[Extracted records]
++++++++
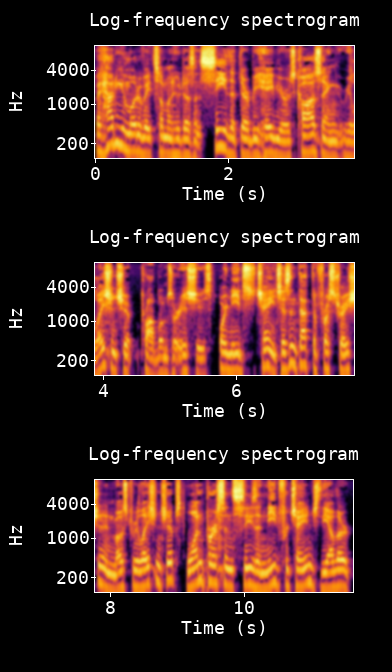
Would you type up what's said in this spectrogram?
But how do you motivate someone who doesn't see that their behavior is causing relationship problems or issues or needs to change? Isn't that the frustration in most relationships? One person sees a need for change, the other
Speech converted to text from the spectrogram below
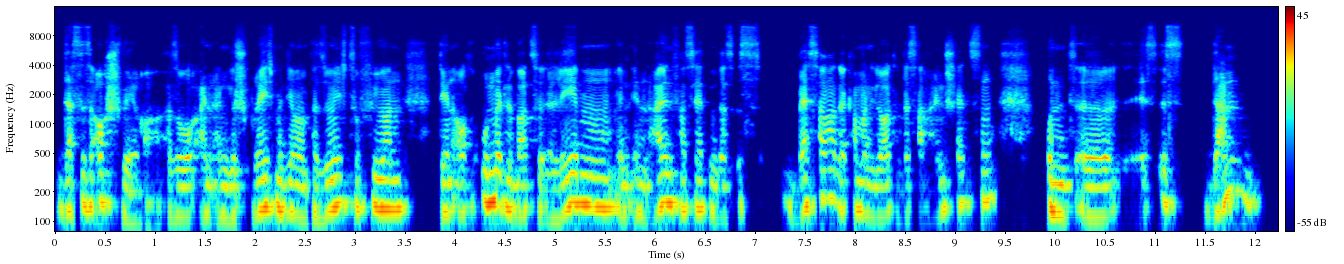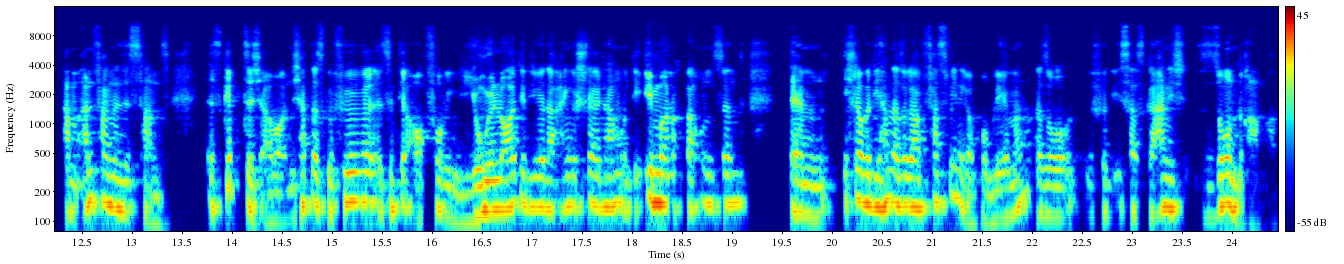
das ist auch schwerer. Also ein, ein Gespräch mit jemandem persönlich zu führen, den auch unmittelbar zu erleben, in, in allen Facetten, das ist besser, da kann man die Leute besser einschätzen. Und äh, es ist dann am Anfang eine Distanz. Es gibt sich aber, und ich habe das Gefühl, es sind ja auch vorwiegend junge Leute, die wir da eingestellt haben und die immer noch bei uns sind, ähm, ich glaube, die haben da sogar fast weniger Probleme. Also für die ist das gar nicht so ein Drama.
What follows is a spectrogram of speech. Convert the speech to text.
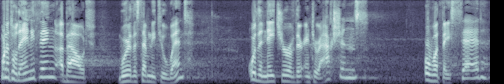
We're not told anything about where the 72 went, or the nature of their interactions, or what they said,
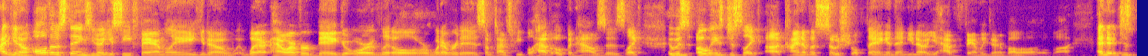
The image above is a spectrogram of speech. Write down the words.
I, you know, all those things, you know, you see family, you know, whatever, however big or little or whatever it is. Sometimes people have open houses. Like it was always just like a kind of a social thing. And then, you know, you have family dinner, blah, blah, blah, blah, blah. And it just,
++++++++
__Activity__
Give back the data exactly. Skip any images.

__Reply to the task__
Would you type up what's said in this spectrogram?
But how do you motivate someone who doesn't see that their behavior is causing relationship problems or issues or needs to change? Isn't that the frustration in most relationships? One person sees a need for change, the other
Speech converted to text from the spectrogram below
das ist auch schwerer. Also ein, ein Gespräch mit jemandem persönlich zu führen, den auch unmittelbar zu erleben, in, in allen Facetten, das ist besser, da kann man die Leute besser einschätzen. Und äh, es ist dann am Anfang eine Distanz. Es gibt sich aber, und ich habe das Gefühl, es sind ja auch vorwiegend junge Leute, die wir da eingestellt haben und die immer noch bei uns sind, ähm, ich glaube, die haben da sogar fast weniger Probleme. Also für die ist das gar nicht so ein Drama.
What follows is a spectrogram of speech. Convert the speech to text.
We're not told anything about where the 72 went, or the nature of their interactions, or what they said,
The image above is a spectrogram of speech. Write down the words.
I, you know, all those things, you know, you see family, you know, whatever, however big or little or whatever it is. Sometimes people have open houses. Like it was always just like a kind of a social thing. And then, you know, you have family dinner, blah, blah, blah, blah, blah. And it just,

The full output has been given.